On Wednesday morning, Hegseth used his powerful microphone on Fox to urge Trump to escalate attacks on Iran, which he called “an evil regime.” This came just hours after Iran fired roughly 20 ballistic missiles at US-occupied Iraqi military bases, a retaliatory attack that didn’t result in any US, Iraqi or allied casualties.
Hegseth called on Trump to threaten Iran with attacks on its homeland – including infrastructure, oil production facilities, nuclear facilities, and cultural sites – if it doesn’t end its development of nuclear capabilities, which Iran has now vowed to do in pulling out of the nuclear deal.
“When I hear talk about, well now it’s time to get back to the table and talk, I say they need to come back to the table for talks on their nuclear capabilities. They need to come back limping and begging, not seething,” Hegseth said.
He went on, “What better time than now to say, we’re starting the clock, you’ve got a week, you’ve got X amount of time before we start taking out your energy production facilities. We take out key infrastructure. We take out your missile sites. We take out nuclear developments.”
Hegseth further suggested that US and international laws that prohibit nations from committing war crimes are “rigged to help [Iran] so that we can’t win.”
This comes after Trump said the US would target Iranian cultural sites if the country retaliates against the US – in what would likely be a war crime. The president was forced to walk back that promise on Monday after the secretary of defence said he wouldn’t violate the laws of war.

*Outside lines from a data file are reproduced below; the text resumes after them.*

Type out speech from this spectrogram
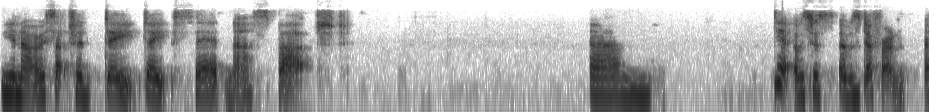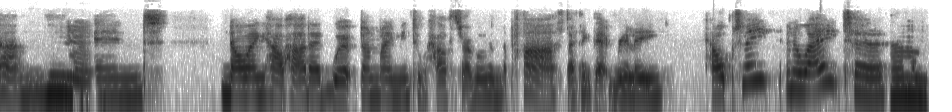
you know, such a deep, deep sadness, but um, yeah, it was just it was different, um, Mm. and knowing how hard I'd worked on my mental health struggles in the past, I think that really helped me in a way to Mm.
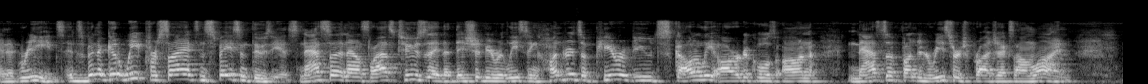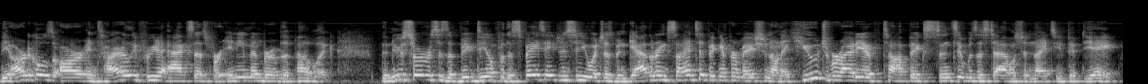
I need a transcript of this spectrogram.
And it reads It's been a good week for science and space enthusiasts. NASA announced last Tuesday that they should be releasing hundreds of peer reviewed scholarly articles on NASA funded research projects online. The articles are entirely free to access for any member of the public. The new service is a big deal for the space agency, which has been gathering scientific information on a huge variety of topics since it was established in 1958.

Those comments prompted an Iranian official to call Trump a “terrorist in a suit” and the Iranian parliament this week designated the US military a terrorist organisation.

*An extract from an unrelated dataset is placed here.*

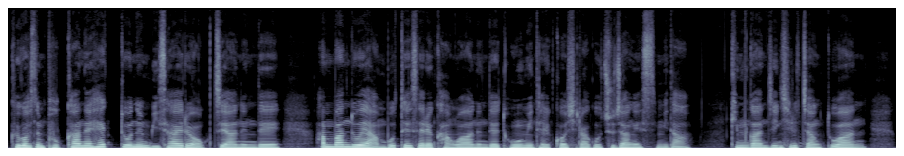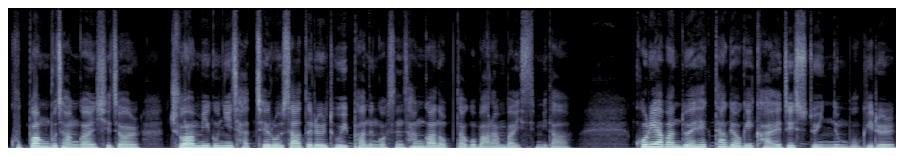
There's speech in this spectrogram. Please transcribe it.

But Hegseth appeared to encourage Trump to undermine laws protecting human rights, arguing the US should “rewrite the rules” to be “advantageous to us.” He said that the US should go after cultural sites if they’re being used to store weapons.
The 1954 Hague Convention only permits attacks on cultural sites in “exceptional cases of unavoidable military necessity.” Iran, to be sure, would need an huge amount of space to house the centrifuges needed to enrich uranium or plutonium, or to store nuclear weapons in an hardened magazine, making converting a heritage space like an ancient mosque to this use extremely expensive and unlikely.
“If we want to defeat them, we have to think smart about how these rules – how we navigate within these rules without playing a game that’s rigged to help them so that we can’t win,” he said. “If we’re going to fight to prevent Iran from getting a nuclear bomb, this regime, then we need to rewrite the rules that are advantageous to us.”
This isn’t the first time Hegseth has urged the president to disregard the laws of war. The Fox host, who ran for the Senate in Minnesota in 2012, helped convince Trump to reverse Chief Petty Officer Edward Gallagher’s demotion last summer for posing with the corpse of a captured ISIS fighter Gallagher was accused of stabbing to death.
Without any evidence, Pete Hegseth and Ainsley Earhardt speculate that Iran is hiding weapons at cultural sites, which Hegseth uses as a pretext for supporting their destruction (after saying that he does not want to do that.) pic.twitter.com/FRDkjBQ19N
— Bobby Lewis (@revrrlewis) January 8, 2020